Christy Perry (below) is an Idaho Republican State Representative who champions her support for the sanctity-of-life on her website, where she lists it as a pressing issue. So, presumably, if such a self-styled champion of life heard that parents were allowing their children to die of easily treatable illnesses by withholding medical treatment, her pro-life commitment would ensure that she was at the forefront of the movement to protect the lives of those children. Right?
Not so much. According to a report from Al-Jazeera America‘s Leah Sottile, Perry suggests that faith-healing parents
… are more comfortable confronting death. “Children do die,” Perry said. “And I’m not trying to sound callous, but [people calling for reform] want to act as if death is an anomaly. But it’s not. It’s a way of life.”
Which might have been Perry’s first clue that something was wrong — because death should not be just a “way of life” for children.

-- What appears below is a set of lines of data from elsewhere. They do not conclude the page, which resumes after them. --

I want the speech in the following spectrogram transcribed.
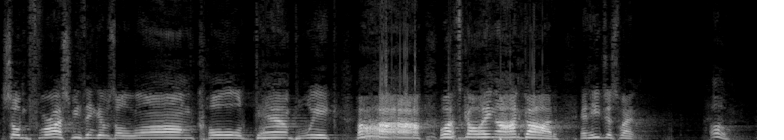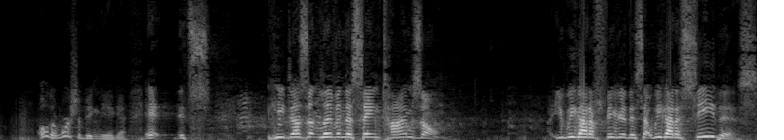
So for us, we think it was a long, cold, damp week. Ah, what's going on, God? And he just went, oh, oh, they're worshiping me again. It, it's, he doesn't live in the same time zone. We got to figure this out. We got to see this.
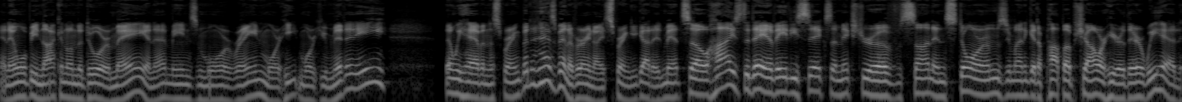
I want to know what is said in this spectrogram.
And then we'll be knocking on the door of May, and that means more rain, more heat, more humidity than we have in the spring. But it has been a very nice spring, you got to admit. So, highs today of 86, a mixture of sun and storms. You might get a pop up shower here or there. We had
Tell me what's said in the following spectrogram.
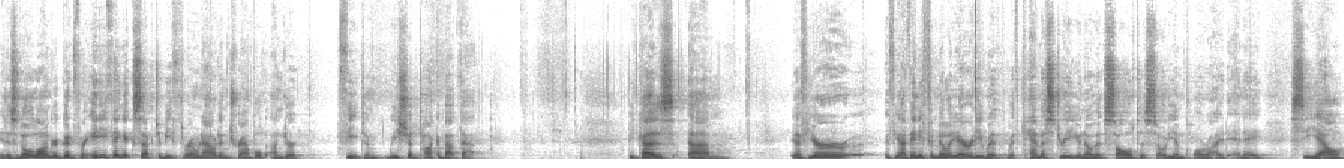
It is no longer good for anything except to be thrown out and trampled under feet. And we should talk about that. Because um, if you're if you have any familiarity with, with chemistry, you know that salt is sodium chloride, NaCl,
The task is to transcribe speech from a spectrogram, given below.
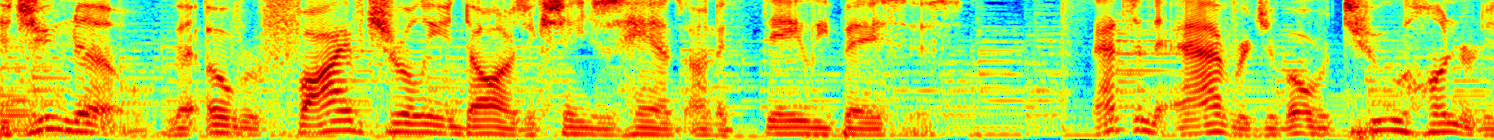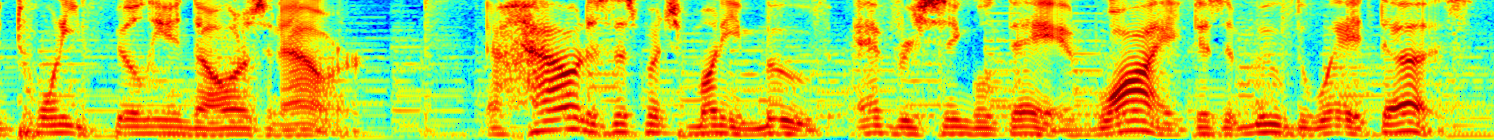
Did you know that over $5 trillion exchanges hands on a daily basis? That's an average of over $220 billion an hour. Now, how does this much money move every single day, and why does it move the way it does?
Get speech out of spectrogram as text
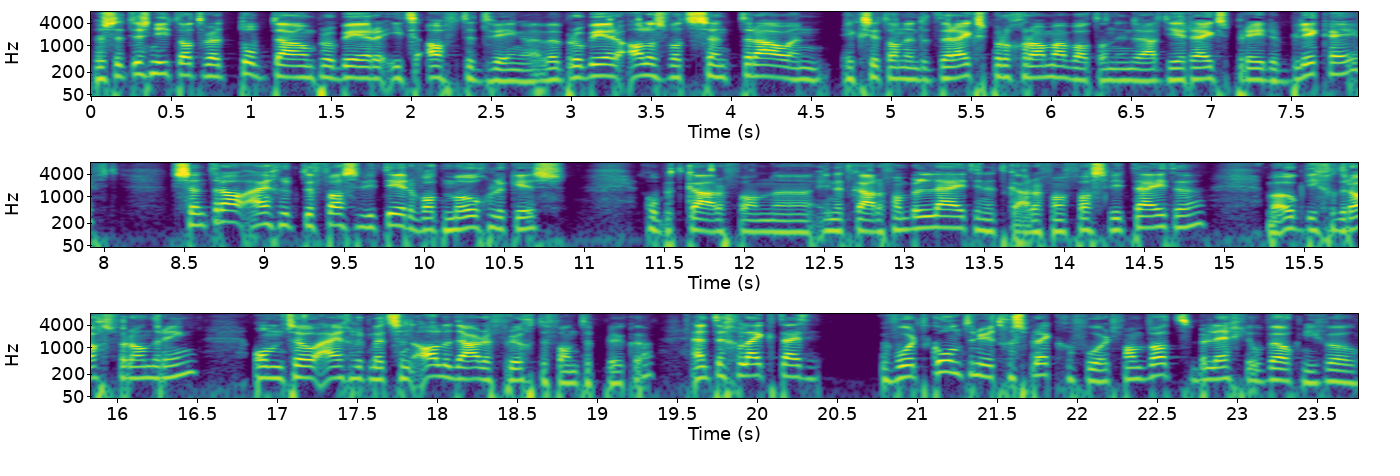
Dus het is niet dat we top-down proberen iets af te dwingen. We proberen alles wat centraal, en ik zit dan in het Rijksprogramma, wat dan inderdaad die rijksbrede blik heeft, centraal eigenlijk te faciliteren wat mogelijk is. Op het kader van, uh, in het kader van beleid, in het kader van faciliteiten, maar ook die gedragsverandering. Om zo eigenlijk met z'n allen daar de vruchten van te plukken. En tegelijkertijd wordt continu het gesprek gevoerd van wat beleg je op welk niveau.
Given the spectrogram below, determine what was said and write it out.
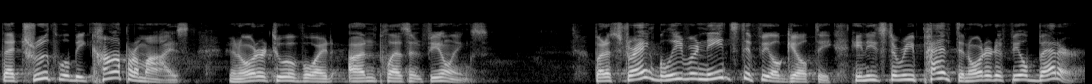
that truth will be compromised in order to avoid unpleasant feelings. But a straying believer needs to feel guilty. He needs to repent in order to feel better.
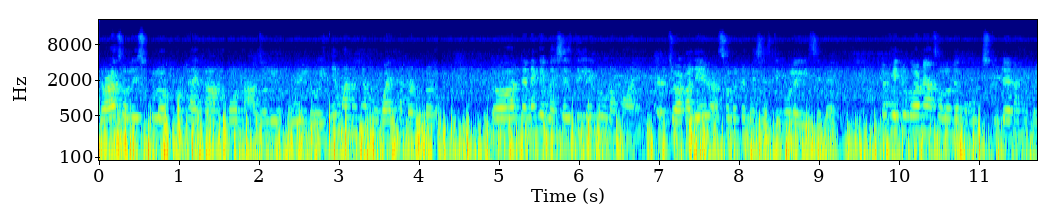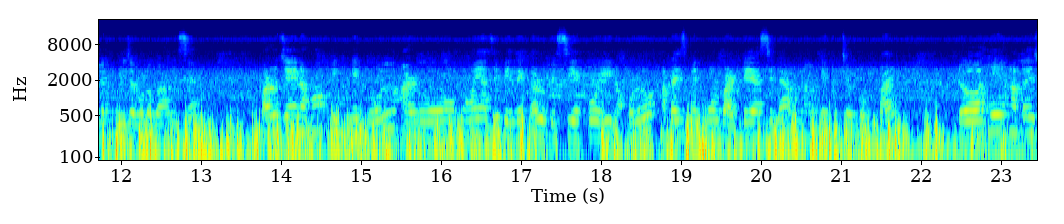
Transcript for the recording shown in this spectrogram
ল'ৰা ছোৱালী স্কুলত পঠাই কাম বন আজৰি কৰি লৈহে মানুহে মোবাইল হাতত লয়। তো তেনেকৈ মেছেজ দিলেতো নহয় যোৱাকালিয়ে আচলতে মেছেজ দিব লাগিছিলে। তো সেইটো কাৰণে আচলতে বহুত ষ্টুডেণ্ট আহি পেলাই ঘূৰি যাব লগা হৈছে। বাৰু যেই নহওক এইখিনি গ'ল আৰু মই আজি বেলেগ আৰু বেছি একো হেৰি নকৰোঁ। সাতাইছ মে'ত মোৰ বাৰ্থডে আছিলে আপোনালোকে নিশ্চয় গম পায়। তো সেই সাতাইছ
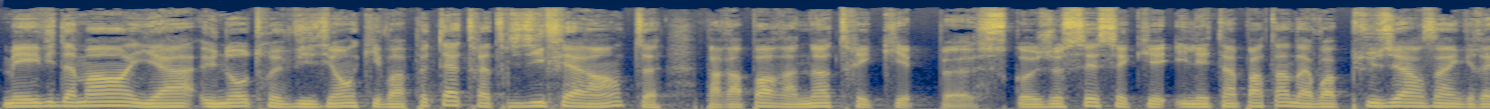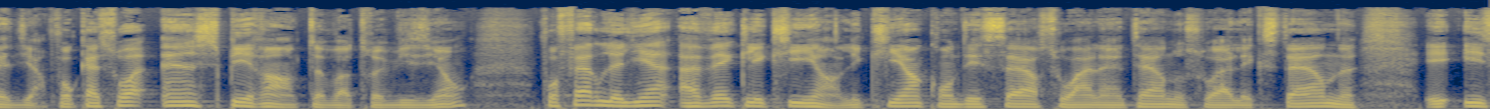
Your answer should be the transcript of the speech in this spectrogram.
Mais évidemment, il y a une autre vision qui va peut-être être différente par rapport à notre équipe. Ce que je sais, c'est qu'il est important d'avoir plusieurs ingrédients. Il faut qu'elle soit inspirante, votre vision. Il faut faire le lien avec les clients, les clients qu'on dessert soit à l'interne ou soit à l'externe. Et il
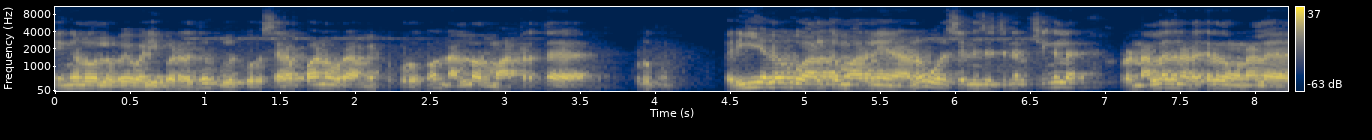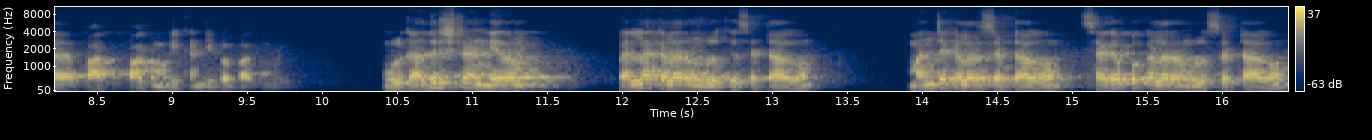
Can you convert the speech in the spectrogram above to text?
பெங்களூரில் போய் வழிபடுறது உங்களுக்கு ஒரு சிறப்பான ஒரு அமைப்பு கொடுக்கும். நல்ல ஒரு மாற்றத்தை கொடுக்கும். பெரிய அளவுக்கு வாழ்க்கை மாறலினாலும் ஒரு சின்ன சின்ன சின்ன விஷயங்கள ஒரு நல்லது நடக்கிறது உங்களால் பார்க்க பார்க்க முடியும். கண்டிப்பாக பார்க்க முடியும். உங்களுக்கு அதிர்ஷ்ட நிறம் வெள்ளை கலர் உங்களுக்கு செட் ஆகும். மஞ்சள் கலர் செட் ஆகும். சிகப்பு கலர் உங்களுக்கு செட் ஆகும்.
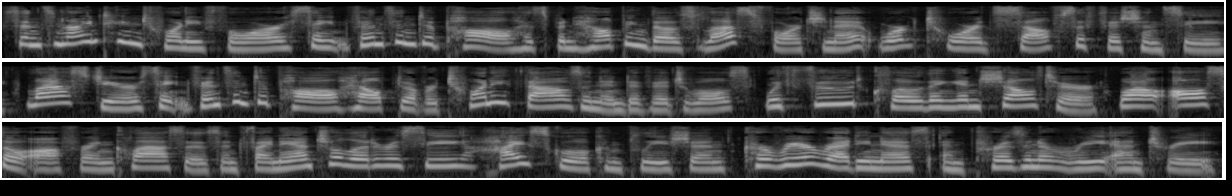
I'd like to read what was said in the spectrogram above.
Since 1924, St. Vincent de Paul has been helping those less fortunate work towards self sufficiency. Last year, St. Vincent de Paul helped over 20,000 individuals with food, clothing, and shelter, while also offering classes in financial literacy, high school completion, career readiness, and prisoner reentry.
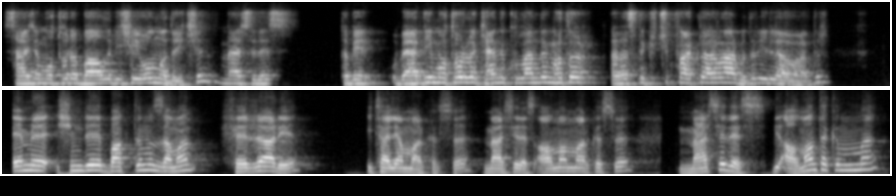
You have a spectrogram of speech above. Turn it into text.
sadece motora bağlı bir şey olmadığı için Mercedes tabii verdiği motorla kendi kullandığı motor arasında küçük farklar var mıdır? İlla vardır. Emre şimdi baktığımız zaman Ferrari İtalyan markası, Mercedes Alman markası. Mercedes bir Alman takımı mı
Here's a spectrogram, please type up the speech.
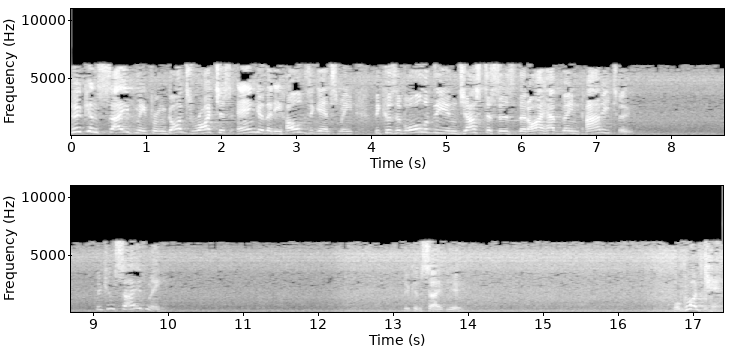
Who can save me from God's righteous anger that He holds against me because of all of the injustices that I have been party to? Who can save me? Who can save you? Well, God can.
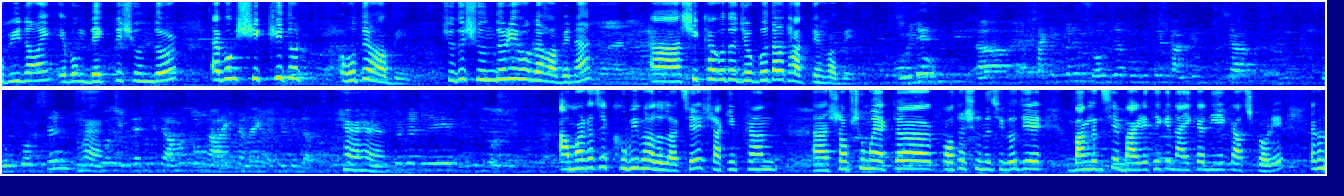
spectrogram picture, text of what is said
অভিনয় এবং দেখতে সুন্দর এবং শিক্ষিত হতে হবে। শুধু সুন্দরী হলে হবে না শিক্ষাগত যোগ্যতাও থাকতে হবে। হ্যাঁ। হ্যাঁ হ্যাঁ। আমার কাছে খুবই ভালো লাগছে। শাকিব খান সবসময় একটা কথা শুনেছিল যে বাংলাদেশের বাইরে থেকে নায়িকা নিয়ে কাজ করে। এখন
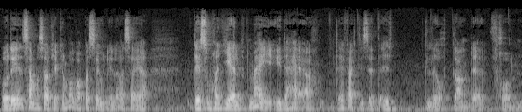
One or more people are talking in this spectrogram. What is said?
Och det är samma sak, jag kan bara vara personlig där och säga, det som har hjälpt mig i det här, det är faktiskt ett utlåtande från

But, you see, when it comes to being “pro-life,” you really need to read the terms and conditions, because limitations certainly apply. If you’re a zygote, embryo, or fetus, the pro-life community has got your back. But if you’re, say, a pregnant woman who will die without an abortion? Sorry, lady, we’re too “pro-life” for that. And what about kids dying from treatable ailments? Death just becomes “a way of life.”
But only after birth, of course, when the human brain is developed and can actually process thought and fear and pain. Before birth, it’s a tragedy, regardless of circumstance.
As Rep. Perry notes, people concerned with the lives of children are just misguided on this front. It’s vitally important to stop women from having abortions. But to stop parents from forcing dangerous religious rituals upon their children? That’s an assault on freedom. And probably one motivated by a hatred of religion.
“As you move out West, we tend to be much more independent people, and Idaho is a lot like that,” she said, adding that the independent streak is probably stronger in certain parts of the state, like Canyon County.
“They do not look to the government to help them at all,” said Perry, speaking about Followers of Christ. “They’re very self-sufficient and know how to take care of themselves. In Canyon County, people hunt to feed their families. They fish. They grow their own food.”
Faith healers, she said, are not uncaring parents. They simply trust God above doctors and have faith that God will do what’s right.
“They are comforted by the fact that they know their child is in heaven,” Perry said. “If I want to let my child be with God, why is that wrong?”
Furthermore, she said, she’s unsure of the motives of those who want to see faith-healing protections removed.
“Is it really because these children are dying more so than other children? Or is this really about an attack on a religion you don’t agree with?”
If I got this right, you’re pro-life if you think a woman has to be pregnant whether she wants to be or not, and sometimes even if it will kill her to be. On the other hand, you’re not pro-life if you think that a parent should provide life-saving medical care for their child — then, you’re anti-freedom, and you’re intent on persecuting religious minorities.
Andrea Yates could have used a champion of life like Rep. Perry on her side. She wouldn’t have had to plead insanity if she could have simply reminded the court that they were infringing on her religious liberties and persecuting her for her decision to let her children be with God. After all, “why is that wrong?”
(Via Raw Story. Thanks to Terry for the link)